▶ [Data records]:
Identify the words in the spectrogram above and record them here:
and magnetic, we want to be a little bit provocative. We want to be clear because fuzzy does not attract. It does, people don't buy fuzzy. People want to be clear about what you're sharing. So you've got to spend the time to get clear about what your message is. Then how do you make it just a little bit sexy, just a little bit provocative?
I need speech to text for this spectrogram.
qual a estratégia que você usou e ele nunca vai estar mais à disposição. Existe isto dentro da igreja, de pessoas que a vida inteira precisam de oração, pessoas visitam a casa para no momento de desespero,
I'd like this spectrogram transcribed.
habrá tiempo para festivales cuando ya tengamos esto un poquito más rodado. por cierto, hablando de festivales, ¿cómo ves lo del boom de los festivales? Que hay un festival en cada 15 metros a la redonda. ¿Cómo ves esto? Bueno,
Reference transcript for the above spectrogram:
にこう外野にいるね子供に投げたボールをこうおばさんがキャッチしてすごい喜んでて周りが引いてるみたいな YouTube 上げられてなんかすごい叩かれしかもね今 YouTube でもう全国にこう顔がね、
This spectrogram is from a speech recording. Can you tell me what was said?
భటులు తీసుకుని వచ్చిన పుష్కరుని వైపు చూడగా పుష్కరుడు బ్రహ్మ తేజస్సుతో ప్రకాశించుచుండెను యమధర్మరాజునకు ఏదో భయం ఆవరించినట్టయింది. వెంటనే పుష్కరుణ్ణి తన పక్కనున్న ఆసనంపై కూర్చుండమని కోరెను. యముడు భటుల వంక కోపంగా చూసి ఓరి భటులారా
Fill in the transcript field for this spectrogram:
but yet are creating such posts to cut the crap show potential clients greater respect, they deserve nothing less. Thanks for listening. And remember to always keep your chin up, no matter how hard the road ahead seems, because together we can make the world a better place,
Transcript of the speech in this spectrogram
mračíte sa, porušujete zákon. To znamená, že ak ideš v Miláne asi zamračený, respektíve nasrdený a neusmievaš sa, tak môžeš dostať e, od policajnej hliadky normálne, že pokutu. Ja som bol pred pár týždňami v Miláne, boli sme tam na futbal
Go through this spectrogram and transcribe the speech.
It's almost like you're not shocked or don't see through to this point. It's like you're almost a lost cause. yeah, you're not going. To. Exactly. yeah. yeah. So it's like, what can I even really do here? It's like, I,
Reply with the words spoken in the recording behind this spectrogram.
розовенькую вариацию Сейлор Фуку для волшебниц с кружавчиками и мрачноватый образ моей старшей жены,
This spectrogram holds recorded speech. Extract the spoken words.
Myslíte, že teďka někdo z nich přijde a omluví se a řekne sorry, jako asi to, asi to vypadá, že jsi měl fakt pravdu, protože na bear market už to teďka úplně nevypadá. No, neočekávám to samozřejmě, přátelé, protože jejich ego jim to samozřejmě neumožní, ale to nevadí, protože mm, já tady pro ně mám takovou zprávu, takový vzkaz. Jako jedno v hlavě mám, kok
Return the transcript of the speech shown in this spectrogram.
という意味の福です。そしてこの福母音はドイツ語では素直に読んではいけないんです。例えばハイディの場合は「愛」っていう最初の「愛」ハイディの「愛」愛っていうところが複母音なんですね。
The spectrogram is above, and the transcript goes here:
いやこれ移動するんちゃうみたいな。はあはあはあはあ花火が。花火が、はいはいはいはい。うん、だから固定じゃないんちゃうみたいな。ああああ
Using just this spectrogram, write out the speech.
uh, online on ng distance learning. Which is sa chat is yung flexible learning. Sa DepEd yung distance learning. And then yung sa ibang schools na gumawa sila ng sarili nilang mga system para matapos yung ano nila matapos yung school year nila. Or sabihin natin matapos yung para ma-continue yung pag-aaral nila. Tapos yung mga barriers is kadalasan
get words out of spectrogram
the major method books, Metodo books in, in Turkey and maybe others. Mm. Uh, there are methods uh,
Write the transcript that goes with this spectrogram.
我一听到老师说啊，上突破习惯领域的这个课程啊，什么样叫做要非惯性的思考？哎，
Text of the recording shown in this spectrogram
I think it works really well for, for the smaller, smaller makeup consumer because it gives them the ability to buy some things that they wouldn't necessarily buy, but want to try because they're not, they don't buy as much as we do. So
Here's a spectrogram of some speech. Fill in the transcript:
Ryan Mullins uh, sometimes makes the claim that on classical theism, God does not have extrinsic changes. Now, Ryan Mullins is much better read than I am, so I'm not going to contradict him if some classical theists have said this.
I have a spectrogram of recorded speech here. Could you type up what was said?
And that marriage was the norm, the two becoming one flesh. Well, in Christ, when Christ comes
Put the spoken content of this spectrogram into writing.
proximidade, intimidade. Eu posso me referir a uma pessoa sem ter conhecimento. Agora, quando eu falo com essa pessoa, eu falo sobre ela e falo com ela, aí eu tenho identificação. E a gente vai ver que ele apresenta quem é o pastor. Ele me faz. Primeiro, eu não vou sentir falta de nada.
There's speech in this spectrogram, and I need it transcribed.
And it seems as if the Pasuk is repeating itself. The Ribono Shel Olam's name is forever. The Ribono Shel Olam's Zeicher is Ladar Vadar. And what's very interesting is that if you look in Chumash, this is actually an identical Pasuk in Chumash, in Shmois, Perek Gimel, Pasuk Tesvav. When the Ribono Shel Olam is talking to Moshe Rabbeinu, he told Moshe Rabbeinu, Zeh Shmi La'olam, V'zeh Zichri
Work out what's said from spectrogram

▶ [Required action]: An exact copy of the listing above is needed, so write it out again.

▶ [Reply to the task]:
Identify the words in the spectrogram above and record them here:
and magnetic, we want to be a little bit provocative. We want to be clear because fuzzy does not attract. It does, people don't buy fuzzy. People want to be clear about what you're sharing. So you've got to spend the time to get clear about what your message is. Then how do you make it just a little bit sexy, just a little bit provocative?
I need speech to text for this spectrogram.
qual a estratégia que você usou e ele nunca vai estar mais à disposição. Existe isto dentro da igreja, de pessoas que a vida inteira precisam de oração, pessoas visitam a casa para no momento de desespero,
I'd like this spectrogram transcribed.
habrá tiempo para festivales cuando ya tengamos esto un poquito más rodado. por cierto, hablando de festivales, ¿cómo ves lo del boom de los festivales? Que hay un festival en cada 15 metros a la redonda. ¿Cómo ves esto? Bueno,
Reference transcript for the above spectrogram:
にこう外野にいるね子供に投げたボールをこうおばさんがキャッチしてすごい喜んでて周りが引いてるみたいな YouTube 上げられてなんかすごい叩かれしかもね今 YouTube でもう全国にこう顔がね、
This spectrogram is from a speech recording. Can you tell me what was said?
భటులు తీసుకుని వచ్చిన పుష్కరుని వైపు చూడగా పుష్కరుడు బ్రహ్మ తేజస్సుతో ప్రకాశించుచుండెను యమధర్మరాజునకు ఏదో భయం ఆవరించినట్టయింది. వెంటనే పుష్కరుణ్ణి తన పక్కనున్న ఆసనంపై కూర్చుండమని కోరెను. యముడు భటుల వంక కోపంగా చూసి ఓరి భటులారా
Fill in the transcript field for this spectrogram:
but yet are creating such posts to cut the crap show potential clients greater respect, they deserve nothing less. Thanks for listening. And remember to always keep your chin up, no matter how hard the road ahead seems, because together we can make the world a better place,
Transcript of the speech in this spectrogram
mračíte sa, porušujete zákon. To znamená, že ak ideš v Miláne asi zamračený, respektíve nasrdený a neusmievaš sa, tak môžeš dostať e, od policajnej hliadky normálne, že pokutu. Ja som bol pred pár týždňami v Miláne, boli sme tam na futbal
Go through this spectrogram and transcribe the speech.
It's almost like you're not shocked or don't see through to this point. It's like you're almost a lost cause. yeah, you're not going. To. Exactly. yeah. yeah. So it's like, what can I even really do here? It's like, I,
Reply with the words spoken in the recording behind this spectrogram.
розовенькую вариацию Сейлор Фуку для волшебниц с кружавчиками и мрачноватый образ моей старшей жены,
This spectrogram holds recorded speech. Extract the spoken words.
Myslíte, že teďka někdo z nich přijde a omluví se a řekne sorry, jako asi to, asi to vypadá, že jsi měl fakt pravdu, protože na bear market už to teďka úplně nevypadá. No, neočekávám to samozřejmě, přátelé, protože jejich ego jim to samozřejmě neumožní, ale to nevadí, protože mm, já tady pro ně mám takovou zprávu, takový vzkaz. Jako jedno v hlavě mám, kok
Return the transcript of the speech shown in this spectrogram.
という意味の福です。そしてこの福母音はドイツ語では素直に読んではいけないんです。例えばハイディの場合は「愛」っていう最初の「愛」ハイディの「愛」愛っていうところが複母音なんですね。
The spectrogram is above, and the transcript goes here:
いやこれ移動するんちゃうみたいな。はあはあはあはあ花火が。花火が、はいはいはいはい。うん、だから固定じゃないんちゃうみたいな。ああああ
Using just this spectrogram, write out the speech.
uh, online on ng distance learning. Which is sa chat is yung flexible learning. Sa DepEd yung distance learning. And then yung sa ibang schools na gumawa sila ng sarili nilang mga system para matapos yung ano nila matapos yung school year nila. Or sabihin natin matapos yung para ma-continue yung pag-aaral nila. Tapos yung mga barriers is kadalasan
get words out of spectrogram
the major method books, Metodo books in, in Turkey and maybe others. Mm. Uh, there are methods uh,
Write the transcript that goes with this spectrogram.
我一听到老师说啊，上突破习惯领域的这个课程啊，什么样叫做要非惯性的思考？哎，
Text of the recording shown in this spectrogram
I think it works really well for, for the smaller, smaller makeup consumer because it gives them the ability to buy some things that they wouldn't necessarily buy, but want to try because they're not, they don't buy as much as we do. So
Here's a spectrogram of some speech. Fill in the transcript:
Ryan Mullins uh, sometimes makes the claim that on classical theism, God does not have extrinsic changes. Now, Ryan Mullins is much better read than I am, so I'm not going to contradict him if some classical theists have said this.
I have a spectrogram of recorded speech here. Could you type up what was said?
And that marriage was the norm, the two becoming one flesh. Well, in Christ, when Christ comes
Put the spoken content of this spectrogram into writing.
proximidade, intimidade. Eu posso me referir a uma pessoa sem ter conhecimento. Agora, quando eu falo com essa pessoa, eu falo sobre ela e falo com ela, aí eu tenho identificação. E a gente vai ver que ele apresenta quem é o pastor. Ele me faz. Primeiro, eu não vou sentir falta de nada.
There's speech in this spectrogram, and I need it transcribed.
And it seems as if the Pasuk is repeating itself. The Ribono Shel Olam's name is forever. The Ribono Shel Olam's Zeicher is Ladar Vadar. And what's very interesting is that if you look in Chumash, this is actually an identical Pasuk in Chumash, in Shmois, Perek Gimel, Pasuk Tesvav. When the Ribono Shel Olam is talking to Moshe Rabbeinu, he told Moshe Rabbeinu, Zeh Shmi La'olam, V'zeh Zichri
Work out what's said from spectrogram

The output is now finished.